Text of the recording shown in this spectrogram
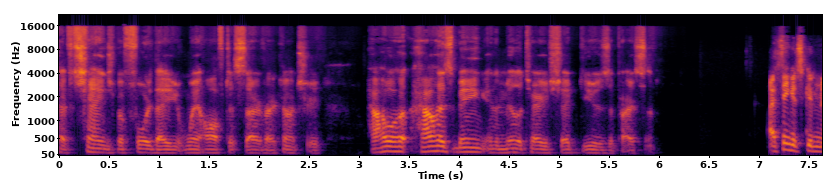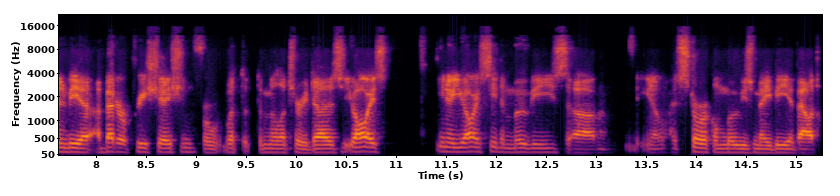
have changed before they went off to serve our country. How how has being in the military shaped you as a person? I think it's given me a, a better appreciation for what the, the, military does. You always, you know, you always see the movies, um, you know, historical movies maybe about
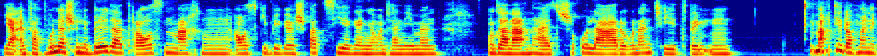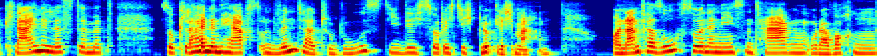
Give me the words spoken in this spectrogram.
ja, einfach wunderschöne Bilder draußen machen, ausgiebige Spaziergänge unternehmen und danach eine heiße Schokolade oder einen Tee trinken. Mach dir doch mal eine kleine Liste mit so kleinen Herbst- und Winter-To-Dos, die dich so richtig glücklich machen. Und dann versuch so in den nächsten Tagen oder Wochen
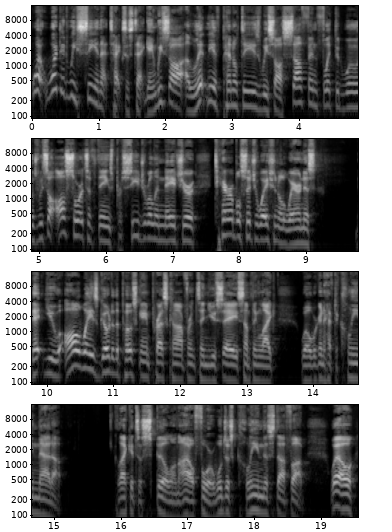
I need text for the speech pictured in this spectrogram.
what, what did we see in that Texas Tech game? We saw a litany of penalties. We saw self inflicted wounds. We saw all sorts of things, procedural in nature, terrible situational awareness. That you always go to the post game press conference and you say something like, "Well, we're going to have to clean that up," like it's a spill on aisle four. We'll just clean this stuff up. Well,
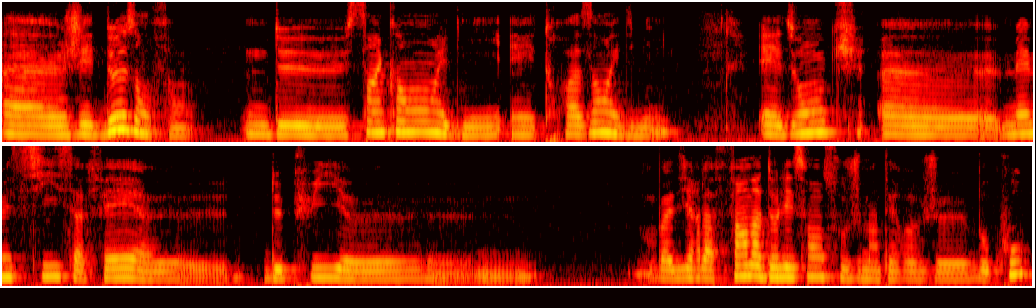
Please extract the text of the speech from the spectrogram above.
J'ai deux enfants de 5 ans et demi et 3 ans et demi. Et donc, euh, même si ça fait euh, depuis, euh, on va dire, la fin d'adolescence où je m'interroge beaucoup,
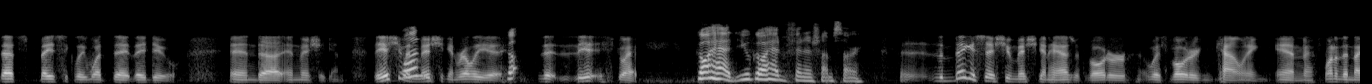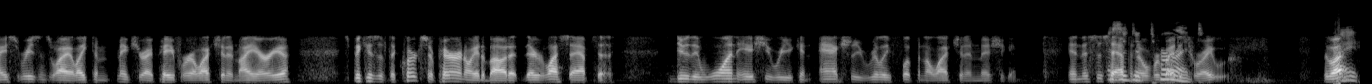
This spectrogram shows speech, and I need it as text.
that's basically what they they do, and uh, in Michigan, the issue in Michigan really go, the, the go ahead. Go ahead. You go ahead and finish. I'm sorry. Uh, the biggest issue Michigan has with voter with voter counting, and one of the nice reasons why I like to make sure I pay for election in my area, is because if the clerks are paranoid about it, they're less apt to do the one issue where you can actually really flip an election in Michigan. And this has As happened over by Detroit. The what? Right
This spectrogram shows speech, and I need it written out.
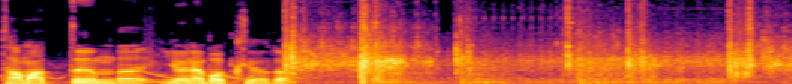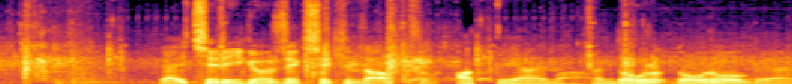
tam attığımda yöne bakıyordu. Ya içeriği görecek şekilde attı, attı yani. Hani doğru doğru oldu yani.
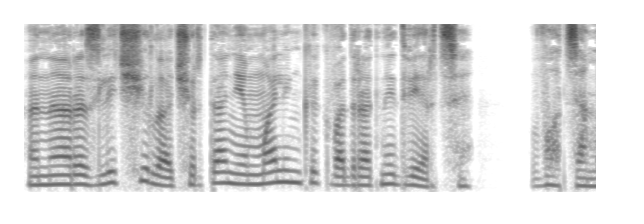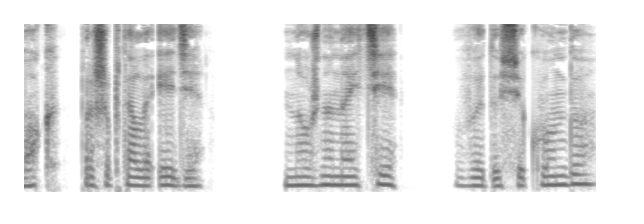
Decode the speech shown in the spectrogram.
она различила очертания маленькой квадратной дверцы. «Вот замок», — прошептала Эдди. «Нужно найти...» В эту секунду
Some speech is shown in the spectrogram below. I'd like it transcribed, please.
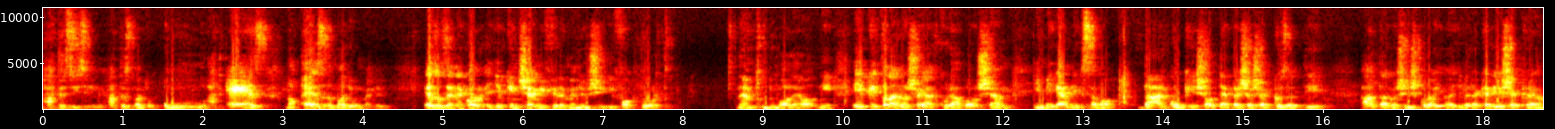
hát ez izé, hát ez nagyon, ú, hát ez, na ez nagyon menő. Ez a zenekar egyébként semmiféle menőségi faktort nem tud ma leadni. Egyébként talán a saját korában sem. Én még emlékszem a dárkok és a tepesesek közötti általános iskolai nagy verekedésekre.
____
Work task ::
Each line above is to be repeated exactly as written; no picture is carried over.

Task result ::
Text of the recording shown in this spectrogram
have changed before they went off to serve our country. How how has being in the military shaped you as a person? I think it's given me a, a better appreciation for what the, the, military does. You always, you know, you always see the movies, um, you know, historical movies maybe about
Give me the words spoken in this spectrogram.
ja, einfach wunderschöne Bilder draußen machen, ausgiebige Spaziergänge unternehmen und danach eine heiße Schokolade oder einen Tee trinken. Mach dir doch mal eine kleine Liste mit so kleinen Herbst- und Winter-To-Dos, die dich so richtig glücklich machen. Und dann versuch so in den nächsten Tagen oder Wochen
I need text for the speech pictured in this spectrogram.
what, what did we see in that Texas Tech game? We saw a litany of penalties. We saw self inflicted wounds. We saw all sorts of things, procedural in nature, terrible situational awareness. That you always go to the post game press conference and you say something like, "Well, we're going to have to clean that up," like it's a spill on aisle four. We'll just clean this stuff up. Well,
Please extract the text of the speech from the spectrogram above.
J'ai deux enfants de 5 ans et demi et 3 ans et demi. Et donc, euh, même si ça fait euh, depuis, euh, on va dire, la fin d'adolescence où je m'interroge beaucoup,
This spectrogram shows speech, and I need it as text.
that's basically what they they do, and uh, in Michigan, the issue in Michigan really go, the, the go ahead. Go ahead. You go ahead and finish. I'm sorry. Uh, the biggest issue Michigan has with voter with voter counting, and one of the nice reasons why I like to make sure I pay for election in my area, is because if the clerks are paranoid about it, they're less apt to do the one issue where you can actually really flip an election in Michigan. And this has As happened over by Detroit. The what? Right
This spectrogram shows speech, and I need it written out.
tam attığımda yöne bakıyordu. Ya içeriği görecek şekilde attı, attı yani. Hani doğru doğru oldu yani.
Decode the speech shown in the spectrogram.
она различила очертания маленькой квадратной дверцы. «Вот замок», — прошептала Эдди. «Нужно найти...» В эту секунду
Some speech is shown in the spectrogram below. I'd like it transcribed, please.
hát ez izé, hát ez nagyon, ú, hát ez, na ez nagyon menő. Ez a zenekar egyébként semmiféle menőségi faktort nem tud ma leadni. Egyébként talán a saját korában sem. Én még emlékszem a dárkok és a tepesesek közötti általános iskolai nagy verekedésekre.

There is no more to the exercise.